I’ve got to start by noting how cute I was when I was two, I’m sorry. I can’t possibly avoid it. I’ve no recollection of where I am, or who took the photo, although I can safely assume it was Dad. And perhaps I’m wearing Mum’s hat?
I’m guessing I was about 2 and a half, and to this day I still like to sport a good cap. I’d never seen this picture before summer 2018, when I spotted it at Mum’s house in England on my last visit. She must have dug it out of somewhere, during her constant, chaotic, unnecessary ‘organising and sorting’.
It was propped on the little table in the narrow hallway, next to those ceramic hedgehogs I made as a surly teenager at my part-time summer job; it made us both smile when I picked it up and commented on it.
After those 3 weeks down in Devon, doing my best to take care of Mum’s needs, filling her full of good healthy food/going to the dentist/doctor/hairdresser/theatre etc etc, the day came for me to leave for London, then home to Australia. As I packed my bag, I was overcome with the urge to take the small blurry photo, in its scuffed fake gold frame.
Should I ask Mum, I wondered?
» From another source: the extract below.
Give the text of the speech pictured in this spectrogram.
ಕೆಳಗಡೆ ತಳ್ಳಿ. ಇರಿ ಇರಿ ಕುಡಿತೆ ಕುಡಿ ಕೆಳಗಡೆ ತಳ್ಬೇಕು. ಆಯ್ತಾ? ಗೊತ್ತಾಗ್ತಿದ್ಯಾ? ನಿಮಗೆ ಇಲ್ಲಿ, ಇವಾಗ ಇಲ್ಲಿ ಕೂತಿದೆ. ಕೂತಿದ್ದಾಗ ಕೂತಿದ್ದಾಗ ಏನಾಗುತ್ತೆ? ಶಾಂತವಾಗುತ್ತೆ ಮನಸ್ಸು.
She’d probably say yes. But what if she said no? I knew she was already feeling sad at saying goodbye to me for another year, so I hesitated to add any more emotional loading on her.
Was it wrong to take a photo of myself I’d never seen before, which actually showed a lot of who I once was, and still am? A picture I could show my teenage son, and the dearest Australian friends who’ve only known me since I arrived Down Under at age 20?
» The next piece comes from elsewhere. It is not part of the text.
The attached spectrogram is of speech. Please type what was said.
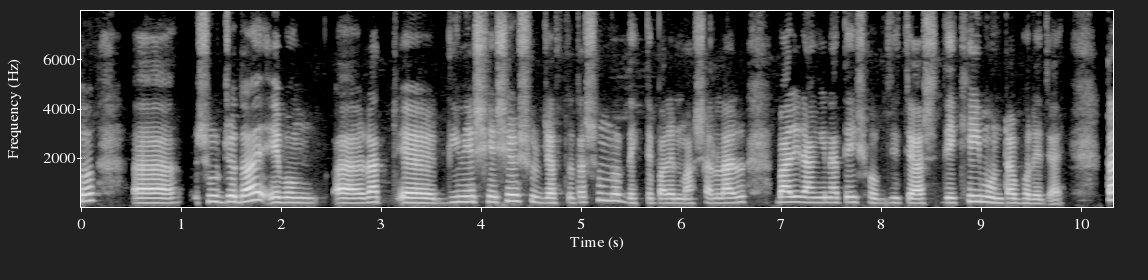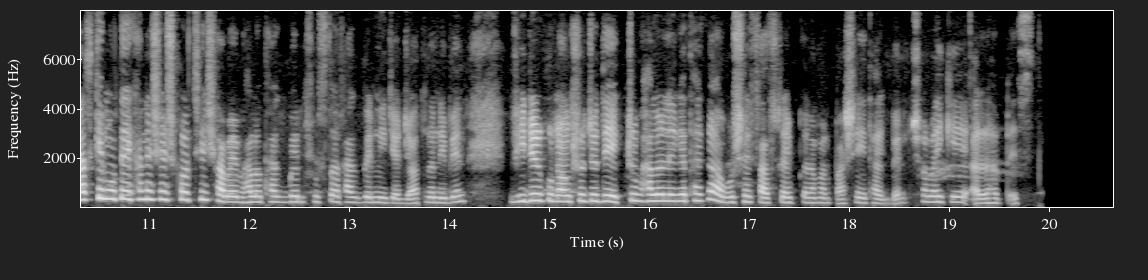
সূর্যোদয় এবং রাত দিনের শেষেও সূর্যাস্তটা সুন্দর দেখতে পারেন মাসাল্লাহ বাড়ির আঙিনাতেই সবজি চাষ দেখেই মনটা ভরে যায়। তো আজকের মতো এখানে শেষ করছি। সবাই ভালো থাকবেন, সুস্থ থাকবেন, নিজের যত্ন নেবেন। ভিডিওর কোনো অংশ যদি একটু ভালো লেগে থাকে, অবশ্যই সাবস্ক্রাইব করে আমার পাশেই থাকবেন। সবাইকে আল্লাহ হাফেজ।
Yes, it was probably wrong to take without asking.
But I knew Mum’s dementia would get in the way of her understanding of the situation, so I decided to effectively ‘steal it’ for safe keeping.
Or that’s how I justified it anyway.
And I’m glad I did, because less than 3 months later, she was placed in a temporary Home for her own safety, and then in January 2019 my legend of a cousin drove Mum to a new permanent care Home in Wales, near where she was born 82 years ago. Which means that part of that process involved reducing all her belongings to a few boxes and a couple of suitcases; that little picture of me could so easily have become lost…
So I’m happy I took it. I pass it everyday, propped on my living room window sill; I think about Mum, feeling grateful that she’s now safe, warm, fed, entertained, and most importantly, back on her home ground. There is a beautiful circularity for me in her final location, and I’ve hoped for this outcome for years. She’s back where she belongs, and I hope the land welcomes her return.
I know she’d forgive me for my theft, so I’ve done that for myself too; as Debbie always says at ForgivingConnects, it heals, and feels good.
Is there anything you need to forgive yourself for?
Thanks Mum, for your ongoing journey, and the love we share, across the oceans.
In gratitude for being a Mum, and thus finally becoming a better daughter, G xO